Some people call them HSS Strats. Others call them Fat Strats. Some people don’t care for them, others don’t know what they’d do without them. Either way, you can’t deny the appeal of a guitar that combines the feel and mechanics of a Strat with the chunky kick of a bridge position humbucker.
So you’ve been lured by a guitar with the HSS (humbucker/single coil/single coil) pickup configuration. This mullet-of-the-guitar-world (business in the front, party in the rear) is as old, as, well, the mullet. Can you really have it all in one guitar?
I was a humbucker-kinda guy for years. Sparkle, chime, glassiness and notched tones? Not my thing. I needed power, aggression, tightness, harmonics, articulation! But when I finally got a great Strat I understood the attraction. Personally I still can’t cope with the standard bridge pickup in a Strat. The way I use a Strat and…

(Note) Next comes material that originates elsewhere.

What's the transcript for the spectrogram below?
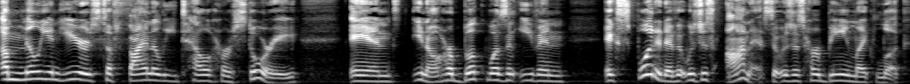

Guitars with one humbucker and two single coils always seem to be a compromise. The idea is to get that chimey, jangly, quack from the neck and the middle single coils and the rock and roll from the humbucker in the bridge position. The HSS (which stands for humbucker-single-single) pickup configuration gained popularity in the 80s, much like everyone’s favorite haircut, the mullet. And much liked the maligned mullet, we get, in theory, business in the front and party in the rear. This article is my take on this pickup configuration, and how I came up with a way it could work for me.

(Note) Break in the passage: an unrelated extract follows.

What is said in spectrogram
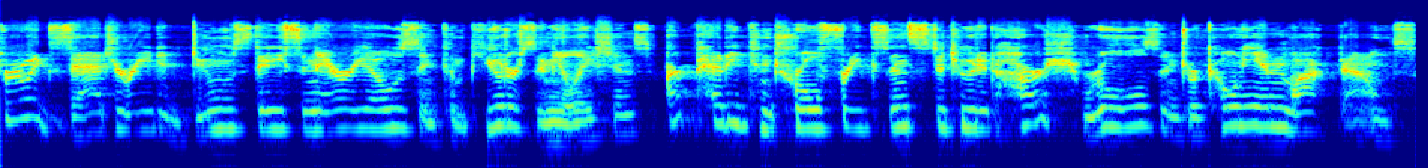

I put two Classic Stack Plus pickups in the neck and middle positions of my Strat, and a JB Model Trembucker in the bridge. I set up some fancy switching to split the pickups at appropriate times, and to change the volume pot from 250K to 500K when the humbucker was active.